Attach beadboard to the wall using construction adhesive and nails.
- First, using a stud finder, locate and mark the center of each stud along the walls.
- Apply a generous amount of adhesive to the back of the first panel and press it against the wall.
- While holding in place, use either a nail gun or a hammer and trim nails to nail the panel into the studs. If you use a hammer, you need to use a nail set to drive the nails down into the board creating a small divot.
- Nail at the top, middle and bottom of each stud.
- Continue around the room gluing and nailing one panel at a time.
Step Seven: Add The Molding
Add the trim using the same basic method as the panelling. Apply construction adhesive to the back of the piece of trim and fit it to the wall, overlapping the top of the panelling.
Use a nail gun or hammer and nail set to attach the chair-rail moulding over top of the wainscoting.
Step Eight: The Final Touches
In order to replace your light and outlet covers, you will first need to bump out the electrical boxes, since the panelling you just installed added thickness to your walls.
Use a screwdriver to detach outlets from the plastic box. Place a couple of plastic outlet extenders on the bolt behind the outlet and reattach.
This should bump your outlet flush with the wall. Repeat for any light switches. Reattach the covers and turn the power back on.
Have questions regarding your installation or would like to speak to one of our contractors?

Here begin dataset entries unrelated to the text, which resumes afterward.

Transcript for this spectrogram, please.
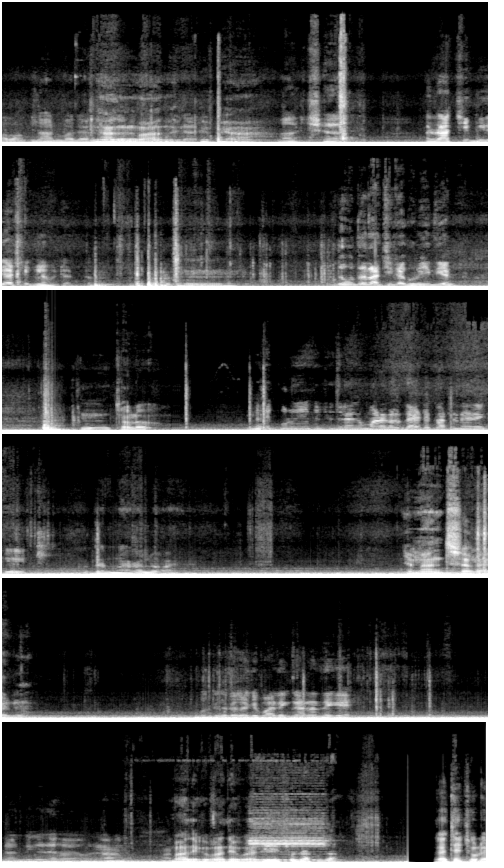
আর ধানবাদ আচ্ছা। রাঁচি বিরাশি কিলোমিটার তো। তো ওদের রাঁচিটা ঘুরিয়ে দিয়েন। হুম চলো। ঘুরিয়ে কিছুদিন আগে মারা গেল। গাড়িটা কাটে নেয় নাকি? ওদের না গেলে হয় হেমন্ত সরাই কোন দিকে দেখা যাচ্ছে বাঁ দিকে না ডান দিকে ডান দিকে দেখা Jemand zu reiten. বাঁদিকে বাঁদিকে বাঁদিকে কাছে চলে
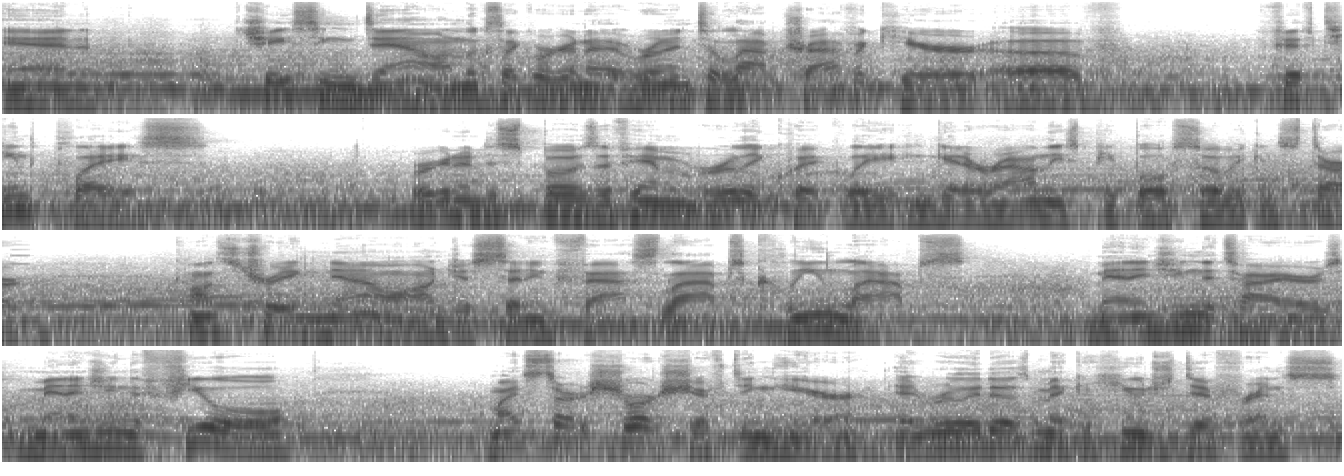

Feel free to visit our flagship store and see how we can help you finish your project. We are also available to chat to address your questions as you are installing your wainscotting.